How do we include and represent all people in cities? As the world rapidly urbanizes, and climate change creates global winners and losers, understanding how to design cities that provide for all their citizens is of the utmost importance. Inclusive Urbanization attempts to not only provide meaningful, practical guidance to urban designers, managers, and local actors, but also create a definition of inclusion that incorporates strategies bigger than the welfare state, and tactics that bring local actors and the state into meaningful dialogue.
Written by a team of experienced academics, designers, and NGO professionals, Inclusive Urbanization shows how urbanization policy and management can be used to make more inclusive, climate resilient cities, through a series of 18 case studies in South Asia. By creating a model of urban life and processes that takes into account social, spatial, cultural, regulatory and economic dimensions, the book finds a way to make both the processes and outcomes of urban design representative of all of the city’s inhabitants.
Table of Contents
Urbanization, social inclusion and climate change: An introduction KRISHNA K. SHRESTHA, HEMANT R. OJHA AND PHIL MCMANUS Part A: CROSS-CUTTING ARENAS OF INCLUSION Climate change mitigation and adaptation: Towards sustainable and equitable cities PHIL MCMANUS Community participation for inclusive urbanization: Moving from tokenism to genuine participation RENU KHOSLA Socially engaged architecture in the age of climate change: A historical review FARHAN S. KARIM Politics of social marginalization and inclusion: The challenge of adaptation to climate change ANDREA NIGHTINGLAE AND KATHARINE N. RANKIN PART B: SERVICE ARENAS OF INCLUSION Politics of sanitation: Informality and the constitution of urban metabolic life in Mumbai COLIN MCFARLANE Community approach to health services: Learning from the Bhopal disaster STEPHEN ZAVESTOSKI Transporting people: Implementation of the BRTS in Ahmedabad

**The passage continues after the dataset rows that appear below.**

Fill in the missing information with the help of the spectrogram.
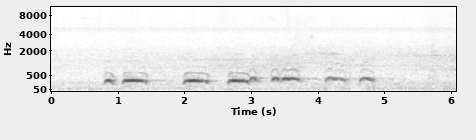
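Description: Owls hooting: a run of about eight low hoots over some four seconds, a few in the middle pitched slightly higher than the rest.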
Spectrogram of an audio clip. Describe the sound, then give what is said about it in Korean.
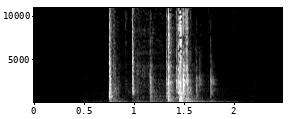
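A door being handled: a short run of wooden knocks and thumps, rattling and clunking for under two seconds as it opens and shuts when someone goes out, with no voices. “랑드리는 묵묵히 그 말을 따랐으며 문을 나선 후에는 뒤도 돌아보지 않았다.”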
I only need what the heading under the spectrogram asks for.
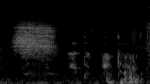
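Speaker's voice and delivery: hushed, unvoiced shushing; whisper. Real, not acted. Telling someone to shut up, whispered hush.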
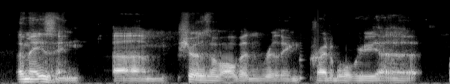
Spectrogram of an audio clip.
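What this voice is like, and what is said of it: Rough, worn-out voice. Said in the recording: “my voice is a bit fried today”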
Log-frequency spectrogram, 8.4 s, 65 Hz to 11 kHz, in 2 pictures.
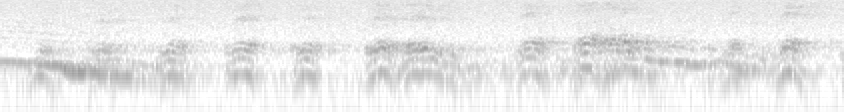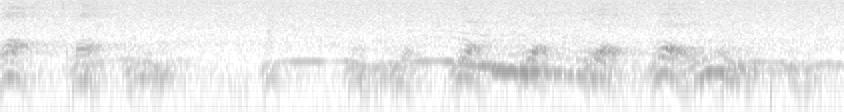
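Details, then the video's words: Two barred owls that live by a house call together at 1:30 am, loud enough to wake someone with windows open: a frenzied, cackling duet of rising and falling hoots, pulsing continuously with sliding wails. "Two Barred Owls at 1:30 am"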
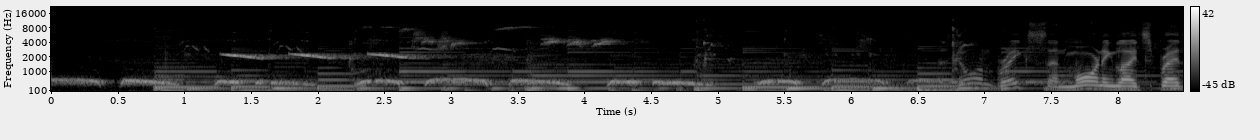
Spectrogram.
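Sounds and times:
repeated low bird cooing in a dawn chorus: 0:00.0 - 0:07.0
speech: 0:00.8 - 0:02.1, 0:07.2 - 0:08.4
higher whistled bird chirps and trills in a dawn chorus: 0:00.8 - 0:07.0.

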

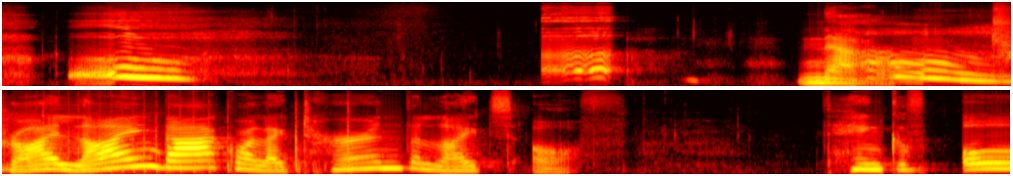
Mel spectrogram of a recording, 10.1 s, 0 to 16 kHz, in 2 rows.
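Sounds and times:
mother giving an exaggerated demonstration yawn at bedtime: 0:00.0 - 0:01.3, 0:02.7 - 0:03.2
speech: 0:04.0 - 0:08.0, 0:09.3 - 0:10.0.

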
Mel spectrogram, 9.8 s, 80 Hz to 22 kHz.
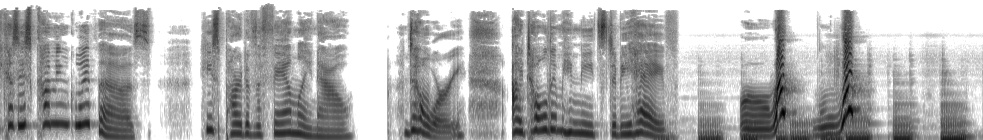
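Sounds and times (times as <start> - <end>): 
speech: 0.1 - 6.8, 7.4 - 8.7
person imitating a dog barking: 7.4 - 8.7.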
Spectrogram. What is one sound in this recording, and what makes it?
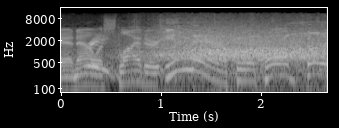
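A stadium crowd roars loudly.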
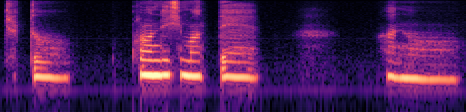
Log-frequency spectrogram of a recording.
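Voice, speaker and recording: A woman chatting casually to her listeners, self-deprecating, often dropping into breathy near-whispers while she talks through an injured shoulder. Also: on the high side, little pitch movement, slow, darkish tone, dry recording, clean studio sound. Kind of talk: casual personal talk to listeners.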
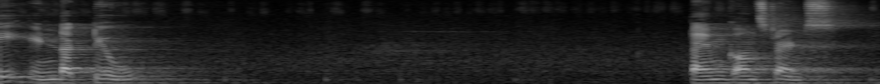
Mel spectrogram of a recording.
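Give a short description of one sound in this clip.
A young man speaks aloud, lecturing.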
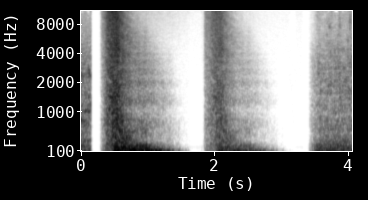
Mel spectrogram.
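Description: Two swoosh transition sound effects, each about a second long, sweeping down from a high hiss to a low rumble, with dead silence before, between and after them.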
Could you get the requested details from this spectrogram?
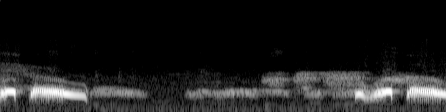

MEGHYAL ARYA Affordable housing: Rethinking affordability in economic and environmental terms in India ANUPAMA KUNDOO Pro-poor microfinance: Rethinking policies and practices in urban India AMELIA MAXWELL AND KRISHNA K. SHRESTHA Inclusive service delivery: Insights from urban governance in two Indian cities MADHUSHREE SEKHER Re-engaging indigenous communities: Insights from heritage conservation in Kathmandu, Nepal NEELAM PRADHANANGA AND KRISHNA K. SHRESTHA PART C: OPPORTUNITIES FOR INCLUSIVE URBANIZATION Community driven solutions for inclusive urbanization: The experience of grassroots organizational alliances in India SHEELA PATEL Pro-poor professionalism in urbanization: The role of women architects in Indian slum renewal CHRIS JOHNSON Rethinking education for inclusive urbanization: Insights from Global Studio in Bhopal KRISHNA K. DHOTE AND PREETI O. SINGH PART D: CONCLUSIONS Inclusive urbanization in the age of climate change: Key conclusions and way forward HEMANT R. OJHA, KRISHNA K. SHRESTHA AND PHIL MCMANUS
Krishna K. Shrestha is Senior Lecturer in Development Studies at the School of Social Sciences, University of New South Wales, Australia.
Hemant R. Ojha is Research Fellow with the School of Social Sciences at the University of New South Wales, Australia, and also the Chair of Southasia Institute of Advanced Studies (SIAS), Nepal.
Phil McManus is Professor of Urban and Environmental Geography at the University of Sydney, Australia.
Anna Rubbo, formerly Associate Professor in Architecture at the University of Sydney, Australia, is a senior scholar in the Centre for Sustainable Urban Development in the Earth Institute at Columbia University, New York, USA.
Krishna K. Dhote is Professor of Architecture at Maulana Azad National Institute of Technology (MANIT), Bhopal, India.